copied in the mid 19th century for the collection of historic
sources built up by the Tyssen family, and especially for John
Robert Daniel Tyssen, steward of the manor and brother of the
lord of all three of the manors. But these are not sufficient
for us to establish who were the principle farmers, or where there
land was held. And while some real property is mentioned in wills,
this was confined to land or houses held on short leases, or property
acquired by the person producing the will.
But everyone with personal property worth more than £5
was supposed to leave a will. This included bedding and other
household furniture, pots and pans, clothing, money, and stock
in trade, although regrettably little of this features in our
wills. But the relatively low amount above which people were supposed
to make a will does tell us something of what people thought,
what they prized, to whom they were related and how many servants
they had. Sometimes there are allusions to rooms in houses, to
favourite garments or ornaments, even the names of horses or cows.
Wills which made reference to extensive lists of goods could be
accompanied by an inventory and this would also have been lodged
with the court
Local wills were lodged in church courts - but where you lived
determined which court you went to. If you were an important person
with property in more than one county, then your will ought to
go to the Archbishop's Court and in the London area this would
have been the Prerogative Court of Canterbury (PCC). Later people
who felt themselves to be of local importance chose to go to the
PCC anyway. These records are at the Public Record Office
For Hackney people wills were registered in the Bishop of London's
court. This was the Commissary Court of London. A fine collection
of local wills survive in the Commissary Court, but we are bereft
of the inventories, even where the court has noted that there
was one, as these do not survive until 1662.
However it was only those who lived in the parish of Hackney
and certain parts of the modern Stoke Newington which then came
within the parish of Hornsey, who used the Commissary Court. The
majority of Stoke Newington and all of Hoxton were both prebendal
manors, where the lord of the manor was a prebend of St Paul's

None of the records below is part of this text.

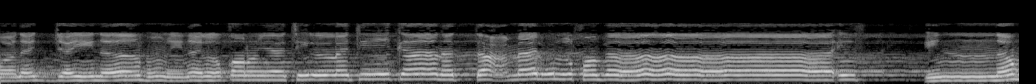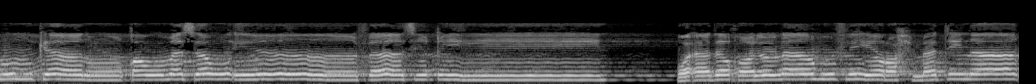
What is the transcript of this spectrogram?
ونجيناه من القرية التي كانت تعمل الخبائث إنهم كانوا قوم سوء فاسقين. وأدخلناه في رحمتنا.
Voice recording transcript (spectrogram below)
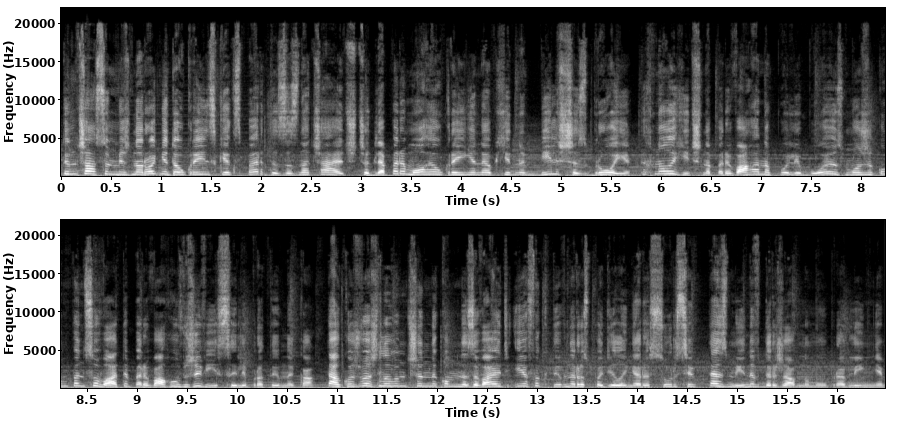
Тим часом міжнародні та українські експерти зазначають, що для перемоги Україні необхідно більше зброї. Технологічна перевага на полі бою зможе компенсувати перевагу в живій силі противника. Також важливим чинником називають і ефективне розподілення ресурсів та зміни в державному управлінні.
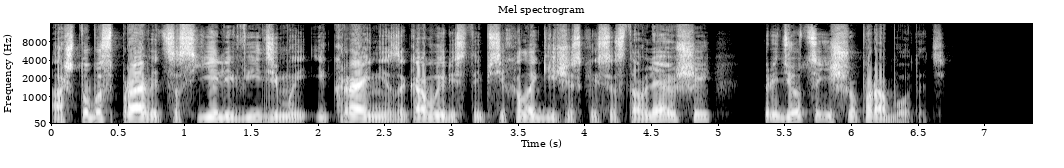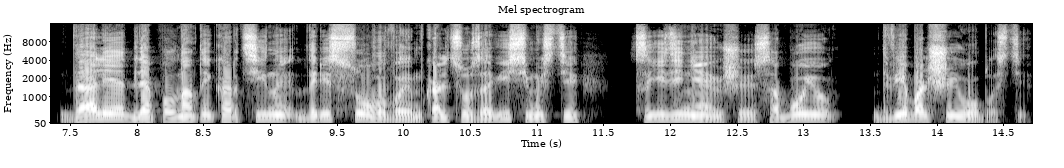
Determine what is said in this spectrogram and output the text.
А чтобы справиться с еле видимой и крайне заковыристой психологической составляющей, придется еще поработать. Далее для полноты картины дорисовываем кольцо зависимости, соединяющее собою две большие области,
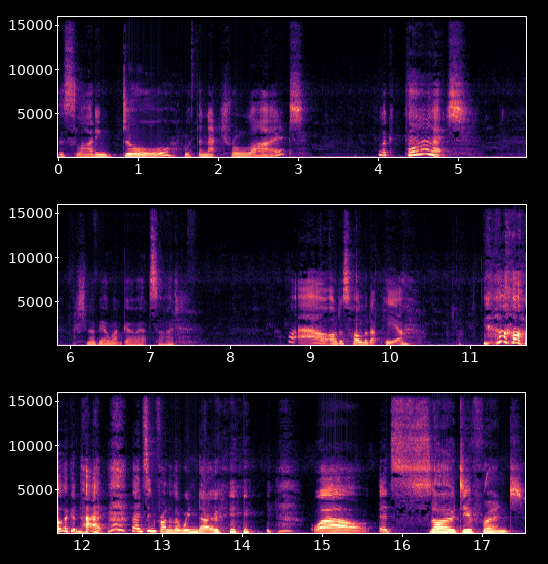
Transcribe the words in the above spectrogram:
the sliding door with the natural light, look at that. Actually, maybe I won't go outside. Wow, I'll just hold it up here. look at that. That's in front of the window. wow, it's so different.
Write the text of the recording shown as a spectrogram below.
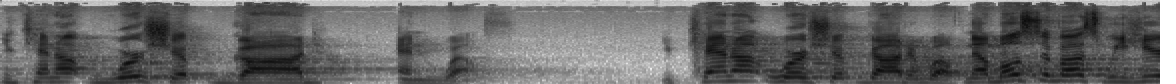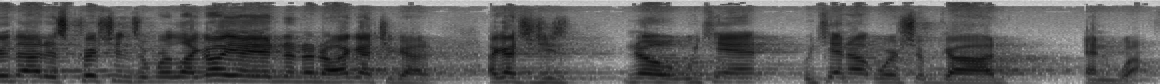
you cannot worship God and wealth. You cannot worship God and wealth. Now, most of us, we hear that as Christians and we're like, oh, yeah, yeah, no, no, no, I got you, God. I got you, Jesus. No, we can't, we cannot worship God and wealth.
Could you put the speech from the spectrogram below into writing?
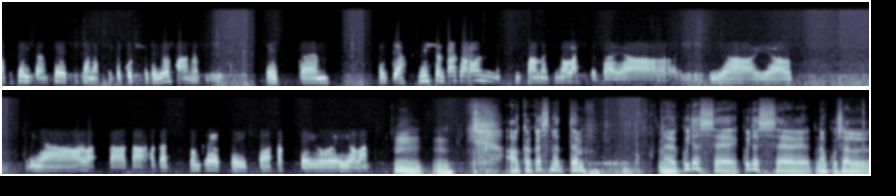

Cathedral. Local wills for these areas were lodged with the Peculiar
Court of the Dean and Chapter of St Pauls. Lastly the remainder
of Shoreditch came under the jurisdiction of the Archdeaconry
Court of London.
The Commissary Court, the peculiar Court of the Dean and Chapter
of St Paul's and the Archdeaconry Court are all held by the Guildhall
Library Manuscripts Section.
The Commissary Court also heard cases that related to marriage
- or the lack of it - problems arising from the administration
of parish property, or with parish officers , or working on a
Sunday. The majority of this business was concerned with morality,
but there are also some interesting other episodes, notably the
young woman teaching boys and girls in a Hackney house in 1599.
Black People in Tudor and Early Stuart Hackney
There would have been very few people of African origin who visited
Tudor or early Stuart Hackney, and we have only one reference
to a black man who lived in Hackney at the time of his death.
The merchant John Lok brought five black men from Ghana to London
in 1555, though three were returned some months later. The adventurer
and slave trader John Hawkins incorporated three black men shackled
with slave collars into his coat of arms in 1564. Black people
were brought to England from the 1570s onwards and lived in London
as household servants, courtesans or as court entertainers. Black
slaves were fashionable by the end of the 16th century and some
aristocratic families had one or two slaves among their servants.
There was a royal proclamation in 1596 ordering that all black
people in the country be deported, but it was evidently not successful
as a further order was made in 1601 and there would have been
a small number of black people living in or near to London. Four
were recorded in the parish of All Hallows in 1598.
burial register of Hackney parish records the death of 'Antony,
a poore old negro, aged 105' in 1630. We have no other record
of Antony, who may have been a servant to a prosperous Hackney resident,
a visiting nobleman, or who may have retired to Hackney as a freeman
after years of service.